Current Michigan Attorney General Dana Nessel has said she will not prosecute any cases using this law.

"Even if this law remains on the books, it's not going to be prosecuted by my department - not as long as I'm attorney general," she told FOX 2 in April.

For Nessel - it's not just a matter of law - it's a matter of life. When she was pregnant with triplets nearly 20 years ago - her babies weren't growing - and were in danger of dying.

"I was told by my doctor that really the only chance of me being able to carry these babies to the point of viability, would be if I aborted one of them," Nessel said. "It would give the other two at least a chance of survival."

Nessel is up for election this fall and her GOP challenger, Matt DePerno, said in March that he would prosecute all abortions.

"I will always protect the lives of the unborn," DePerno said.

DePerno secured backing from Michigan Republicans in April after being endorsed by former President Donald Trump.

President Joe Biden on Tuesday called the draft a "radical" opinion. He also warned that other rights including same-sex marriage and birth control are at risk if the court follows through. 

Speaking to reporters before boarding Air Force One, Biden said he hoped the draft wouldn't be finalized by justices, contending it reflects a "fundamental shift in American jurisprudence" that threatens "other basic rights" like access to birth control and marriage.

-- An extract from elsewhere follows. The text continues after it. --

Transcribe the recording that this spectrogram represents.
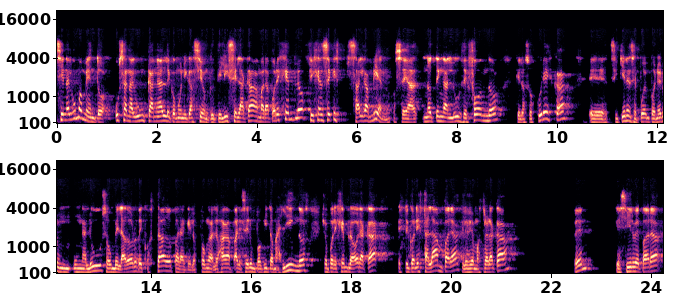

He added: "If this decision holds, it’s really quite a radical decision." He said the "basic fairness and the stability of our law demand" that the court not overturn Roe.